DATA FOR PROCESSING section start

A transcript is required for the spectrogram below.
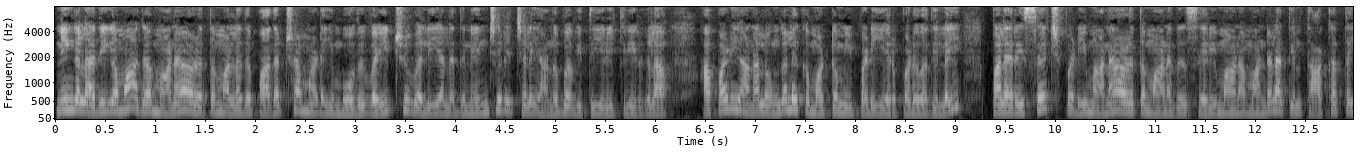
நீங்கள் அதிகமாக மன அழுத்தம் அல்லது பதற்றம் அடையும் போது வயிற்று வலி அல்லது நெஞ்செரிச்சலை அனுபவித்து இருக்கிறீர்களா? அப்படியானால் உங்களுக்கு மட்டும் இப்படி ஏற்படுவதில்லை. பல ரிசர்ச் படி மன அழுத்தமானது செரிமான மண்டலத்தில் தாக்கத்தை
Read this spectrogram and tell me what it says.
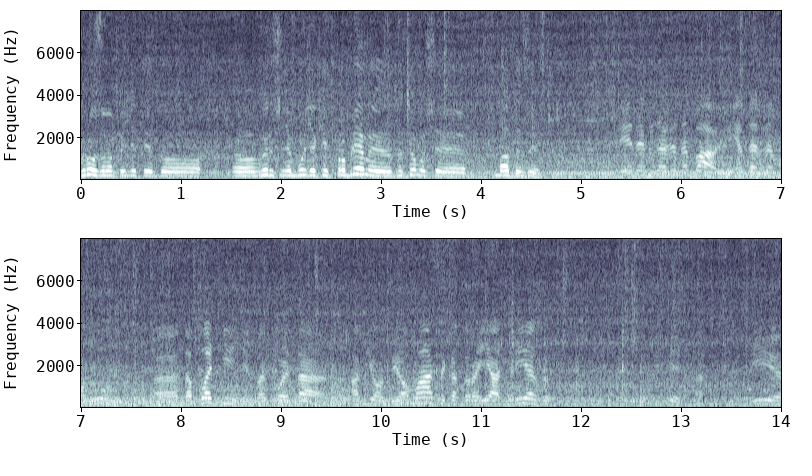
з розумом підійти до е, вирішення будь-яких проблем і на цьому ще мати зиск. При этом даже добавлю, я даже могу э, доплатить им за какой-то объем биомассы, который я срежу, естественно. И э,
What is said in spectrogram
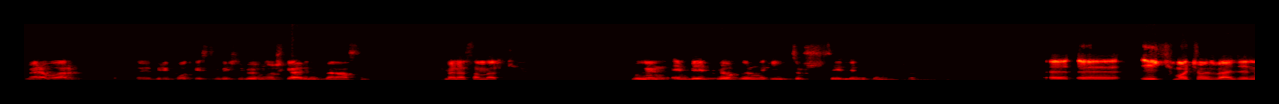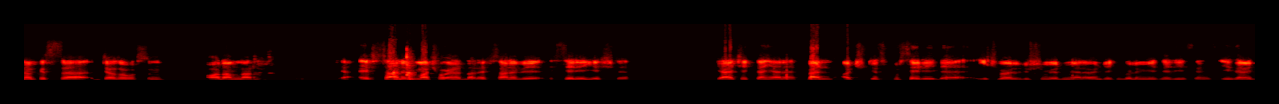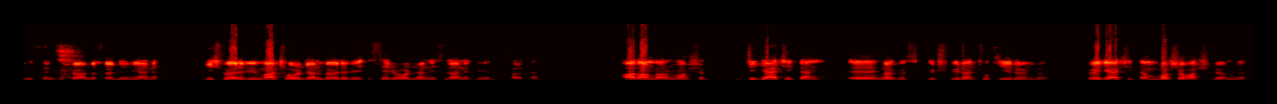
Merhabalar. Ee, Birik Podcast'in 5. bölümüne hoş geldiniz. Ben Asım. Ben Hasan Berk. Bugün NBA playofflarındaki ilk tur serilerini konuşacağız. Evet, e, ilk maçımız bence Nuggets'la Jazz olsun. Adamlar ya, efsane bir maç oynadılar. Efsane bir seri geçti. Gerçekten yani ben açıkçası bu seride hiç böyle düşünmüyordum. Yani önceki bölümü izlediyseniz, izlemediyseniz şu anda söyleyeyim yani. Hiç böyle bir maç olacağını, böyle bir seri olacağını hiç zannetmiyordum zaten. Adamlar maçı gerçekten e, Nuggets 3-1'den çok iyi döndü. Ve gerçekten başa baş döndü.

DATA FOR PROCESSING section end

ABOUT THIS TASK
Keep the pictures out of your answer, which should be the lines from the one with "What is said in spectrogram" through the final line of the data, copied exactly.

EXERCISE OUTPUT
What is said in spectrogram
Merhabalar. Ee, Birik Podcast'in 5. bölümüne hoş geldiniz. Ben Asım. Ben Hasan Berk. Bugün NBA playofflarındaki ilk tur serilerini konuşacağız. Evet, e, ilk maçımız bence Nuggets'la Jazz olsun. Adamlar ya, efsane bir maç oynadılar. Efsane bir seri geçti. Gerçekten yani ben açıkçası bu seride hiç böyle düşünmüyordum. Yani önceki bölümü izlediyseniz, izlemediyseniz şu anda söyleyeyim yani. Hiç böyle bir maç olacağını, böyle bir seri olacağını hiç zannetmiyordum zaten. Adamlar maçı gerçekten e, Nuggets 3-1'den çok iyi döndü. Ve gerçekten başa baş döndü.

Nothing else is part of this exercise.